This week’s stunning advance by the Islamic State of Iraq and the Sham (ISIS) presents some serious questions about the legitimacy of Iraqi security forces (ISF) and Washington’s policy of giving billions in military aid to troubled Middle Eastern governments. Since the fall of Fallujah in early January, the Iraqi military has failed to put down the rising insurgency in the west. Now with the fall of Mosul, Tikrit, and Bayji, it has collapsed completely in the north and much of central Iraq.

It is easy to draw the conclusion that US aid has been a waste and its faith in the Maliki government has been misplaced. While it is true that the Shiite-dominated government has alienated much of the Sunni community, feeding ISIS’s growth, it can also be argued that the Iraqi forces were never fully equipped to provide for their own security.

In December 2011, when the last US forces left Iraq, they took with them much of the vital air assets which enabled security forces to quickly respond to insurgent attacks. This included aircraft for gathering intelligence, transporting troops, providing close air support, launching special operations raids, and conducting MEDEVACs. Since then, Iraq has struggled to make due with a handful of American and Russian-made attack helicopters, and three lightly-armed Cessnas in addition to a small number of trainer and transport aircraft.

Iraq just received its first of 36 F-16 fighter jets requested in 2010 and 24 AT-6 light attack aircraft were approved for sale by the State Department in May. Iraq is also expecting from the US 24 Apache helicopters and 58 unarmed drones, as well as 24 light fighters from Korea, a dozen older light fighters from the Czech military, and several Russian-built attack helicopters.

Meanwhile, Iraqi ground forces have been fairly-well equipped for years with thousands of armored vehicles, a couple hundred tanks, and enough body-armor and small arms to make some Western armies jealous. However, today’s Iraqi military was trained and mentored by a US military which had hundreds of varying types of advanced aircraft in-country that could be called upon when needed. Iraqi soldiers today are not nearly as fortunate.

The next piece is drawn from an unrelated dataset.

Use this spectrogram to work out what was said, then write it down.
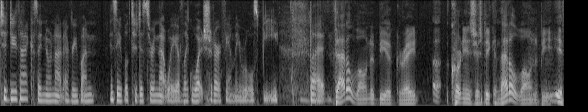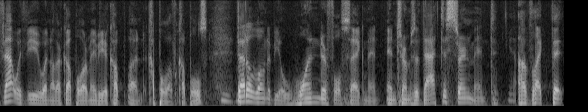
to do that because I know not everyone is able to discern that way of like what should our family rules be. But That alone would be a great. Uh, Courtney, as you're speaking, that alone would be, if not with you, another couple, or maybe a couple, a couple of couples. That alone would be a wonderful segment in terms of that discernment of like that,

Iraqi troops cannot be airlifted quickly to threatened areas throughout the country, they cannot rely on medevac helicopters to retrieve their wounded from the battlefield, and they cannot call for immediate close air support if under attack by hordes of ISIS fighters. These are factors which severely hamper morale and are likely contributing to ISF hasty retreat. What advantage the ISF has in armor seems to be evaporating due to poor leadership, sectarianism, and ISIS’s battle-hardened tactics.

Even if the expected aircraft were to arrive tomorrow, it will take time for Iraqi pilots to be trained on them and for Iraqi commanders to learn how to utilize them in an effective way. The exception is the AT-6 light attack aircraft as it is an armed version of the T-6 trainer aircraft the Iraqi air force has been training on for some time. The immediate delivery of these nimble propeller-driven planes, which resemble World War II era fighters, could have some limited effect on ISIS’s advance towards Baghdad.

The AT-6 is actually better suited for the Iraqi air force than its earlier requests for armed drones. They are cheaper, faster, more survivable, better armed, and possesses many of the same optical and infrared sensors found on Predator and Reaper UAVs. They also can operate from dirt runways and share many of the same parts as Iraq’s existing trainer aircraft. Nevertheless, the small number will limit Iraq from having persistent airpower which can monitor ISIS’s movements and respond to calls for air support.

Time is not on Iraq’s side as ISIS’s advance is moving faster than the equipment is being supplied to the country. The one hope Iraq may have is that ISIS is moving so quickly, it could become overstretched and unable to maintain the large, fast-moving force that it has morphed into. ISIS had much more flexibility as an insurgent force. But it will face new strategic and logistical challenges as it seeks to hold the territory it has conquered, while supporting an advancing army.

Patrick Megahan is a research associate for military affairs at the Foundation for Defense of Democracies, where he manage’s MilitaryEdge.org.

This piece original appeared in The Long War Journal’s Threat Matrix.